The Circle Theater is jammed to the aisles for the last day of "Casablanca" and "To Have and Have Not." Lauren BaCall tilts her head, looks Humphrey Bogart in the eye, and says, "You know how to whistle, don't you, Steve?" Suddenly, over your left shoulder comes a voice: "Listen to this -- the next line is really terrific!" sThe spell is broken.
Time was when any theater-goer who talked during a movie would be shushed promptly by those who sat around him. Now they are too busy talking themselves to notice.
And what ever happened to that usher who always seemed to be at your elbow the moment you set your friends howling with a witty remark or draped your legs over the empty seat in front of you? He zapped you with a flashlight beam, and you got the message. Under the tutelage of such flashlight-toting ushers, a generation learned its movie manners.
As you grew up, you found there was a reason for the rules. Once the lights dimmed and the chatter subsided, you were transported to a world as close to dreaming as you could get without shutting your eyes. The rest of the audience disappeared in the darkness, and you were swept into the movie.
You were alone on the moors with "The Hound of the Baskervilles"; you paled with Melanie as she lay dying in "Gone With the Wind"; you thundered across the plains to "Fort Apache" as if your scalp depended on it; your body ached for Paul Newman in "cat on a Hot Tin Roof." Every experience was yours personally. Only the audience's collective gasps, screams and laughter yanked you out of the action and back into your seat.
Nowadays, you're lucky if yo can follow the plot for all the distractions.
Halfway through "Ordinary People" at the Janus 3, the audience has quieted down to intermittent sniffling, but the ushers are hanging around blathering outside the doors. So much for the old-fashioned keepers of the peace and quiet.
We have forgotten our movie manners. The Me Generation has had something to do with it; and certainly television has inspired some bad habits. Interruptions are endemic to TV viewing: Shows require minimal attention and play to family wisecracks and editorializing, with frequent pauses for Robert Young pushing Sanka and Karl Malden trumpeting American Express.
A trip to the movies is no longer a visit to fantasy land -- it's more like watching TV in an airport lounge.
"The Harder They Come" is making a rare daytime appearance at the Biograph. A middle-aged couple who once visited Jamaica is sitting behind you: "Oh, look! Isn't that the hotel we stayed at?" "What was the name of that restaurant with the great seafood?" "I just love those native singers!" On your right, a young man is explaining to his companion the intracacies of the recording business. When Jimmy Cliff is offered $25 for the rights to his hit record, the young expert volunteers that "Usually, musicians get a percentage deal. $25 is way too low." The trio to your left is talking and laughing even when the movie is anything but funny, and the woman in front of you keeps asking, "What'd he say?" Each time she asks the question, she misses another line.
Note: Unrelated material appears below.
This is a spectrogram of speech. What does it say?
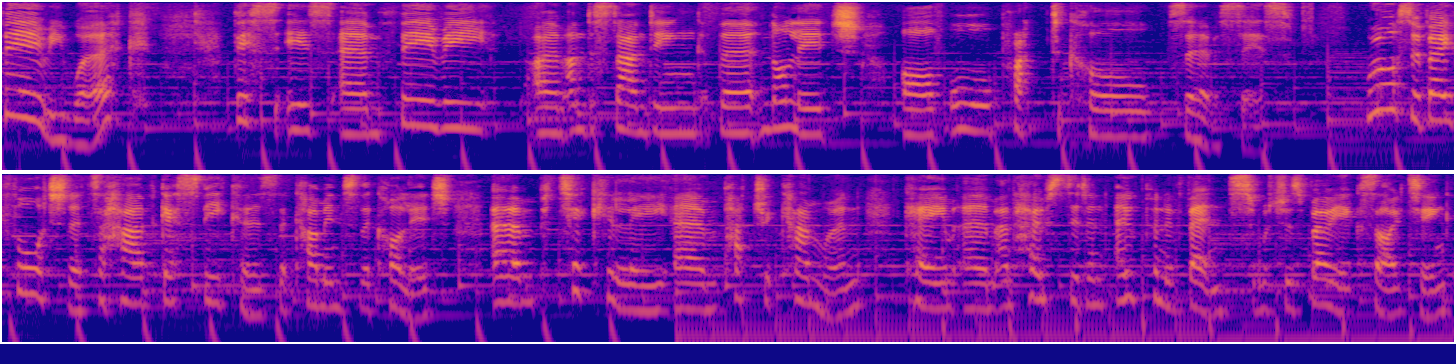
theory work. This is um, theory um, understanding the knowledge of all practical services. We're also very fortunate to have guest speakers that come into the college, um, particularly um, Patrick Cameron came um, and hosted an open event which was very exciting,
Some people try to keep their conversations private by whispering. It never works. "Wooshawooshawoosh" competes with the dialogue, and every so often something on the order of "Doesn't that guy in the green look like Fred?" bursts through.
"Raging Bull" is playing at the Old Town, and down the aisle come young marrieds with three kids and a grocery bag full of homemade popcorn. You know you're in for two hours of crinkling and rustling, potty runs and delicate explanations during the movie's blizzard of obscenities.
Then there are the people who wander in late -- a subject unto itself -- and loudly announce to their companions that they can't see a thing. They let their eyes adjust to the darkness and argue about where to sit, all the while standing halfway down the aisle between you and the screen. They generally have to stop again to get their bearings if, say, the elevator door opens in "Dressed to Kill" just as they are climbing over you to get to a seat at the other end of the row.
When the distractions become too much to bear, you can try to fill in for the usher of old, but you'll be at a disadvantage without his uniform, his flashlight and his ability to tower over offenders.
Although Alec Guinness is having a fine romp with the "Lavender Hill Mob" at the Capitol Hill Cinema, the fellow behind you is tired of trying to fathom the cockney accents. "Come on, baby. Let's go to my place," he says to his date. She's not interested, but he keeps it up. Finally, you turn and give them a meaningful glare. The patter continues: the only soundtrack you can hear is, "Let's blow this place, sugar," When at last you venture a discreet "shhhhhhhh," you find yourself at war: "Did you hear that? This a--h-- told me to shhhhhhhh! Whadda you mean telling me shhhhhhhhh? I paid my money same as you. Nobody's gonna tell me what to do. F---- you!"
To be sure, audience participation has its place, notably at kiddie matinees and midnight cult films, such as the "Rocky Horror Picture Show," or "Dawn of the Dead." But going to the movies isn't what it used to be, and viewers may stop going altogether if it gets much worse. High decibels, rather than high prices, may finally drive us out of the theaters and into the waiting arms of the home videocassette salesmen. And it all started with the fall of the house of usher.